Required action → Restate word for word the entries below, starting at the line with "From this spectrogram, I" and ending at the line with "Write down words from spectrogram". Keep both end lines and omit the pictures.

Collected data:
::::
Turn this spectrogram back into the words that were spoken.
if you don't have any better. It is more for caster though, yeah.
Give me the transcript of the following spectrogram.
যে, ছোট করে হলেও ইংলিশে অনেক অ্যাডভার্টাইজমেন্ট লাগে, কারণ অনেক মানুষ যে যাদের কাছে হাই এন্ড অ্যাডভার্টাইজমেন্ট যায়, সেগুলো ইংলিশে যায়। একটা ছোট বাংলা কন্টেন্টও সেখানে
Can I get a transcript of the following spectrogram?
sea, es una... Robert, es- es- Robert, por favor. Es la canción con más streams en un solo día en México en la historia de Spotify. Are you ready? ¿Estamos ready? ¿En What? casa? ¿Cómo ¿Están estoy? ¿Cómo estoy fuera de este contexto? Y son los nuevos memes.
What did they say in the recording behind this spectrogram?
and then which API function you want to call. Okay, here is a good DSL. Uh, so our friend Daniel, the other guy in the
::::
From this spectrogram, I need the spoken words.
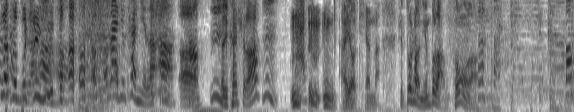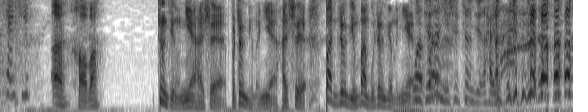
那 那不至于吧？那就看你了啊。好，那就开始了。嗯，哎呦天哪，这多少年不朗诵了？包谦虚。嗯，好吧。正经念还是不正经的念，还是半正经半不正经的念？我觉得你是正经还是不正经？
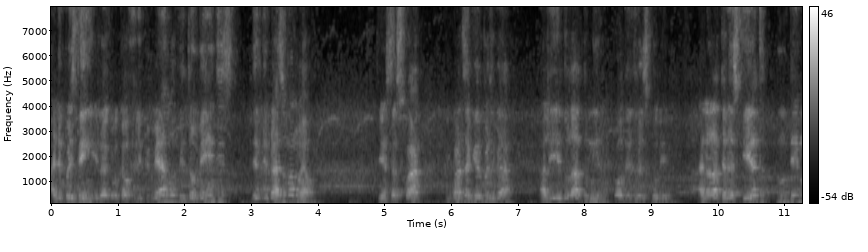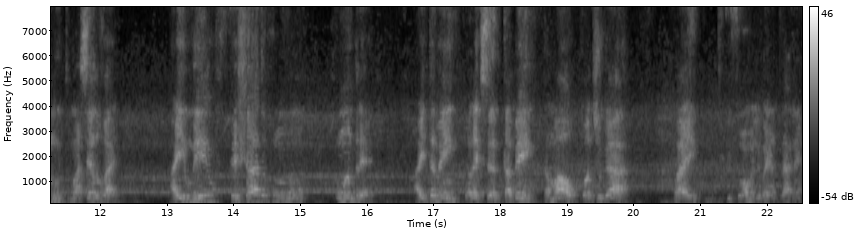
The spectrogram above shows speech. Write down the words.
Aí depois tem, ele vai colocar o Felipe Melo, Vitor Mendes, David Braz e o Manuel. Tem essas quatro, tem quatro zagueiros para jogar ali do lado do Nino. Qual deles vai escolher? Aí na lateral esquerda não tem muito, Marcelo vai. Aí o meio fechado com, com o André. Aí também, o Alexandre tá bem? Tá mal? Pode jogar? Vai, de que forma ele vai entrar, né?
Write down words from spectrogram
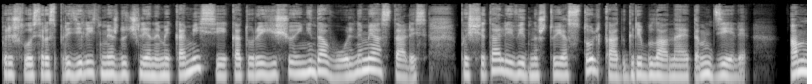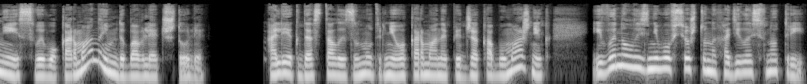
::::
Output for this exercise →
From this spectrogram, I need the spoken words.
那 那不至于吧？那就看你了啊。好，那就开始了。嗯，哎呦天哪，这多少年不朗诵了？包谦虚。嗯，好吧。正经念还是不正经的念，还是半正经半不正经的念？我觉得你是正经还是不正经？
The spectrogram above shows speech. Write down the words.
Aí depois tem, ele vai colocar o Felipe Melo, Vitor Mendes, David Braz e o Manuel. Tem essas quatro, tem quatro zagueiros para jogar ali do lado do Nino. Qual deles vai escolher? Aí na lateral esquerda não tem muito, Marcelo vai. Aí o meio fechado com, com o André. Aí também, o Alexandre tá bem? Tá mal? Pode jogar? Vai, de que forma ele vai entrar, né?
Write down words from spectrogram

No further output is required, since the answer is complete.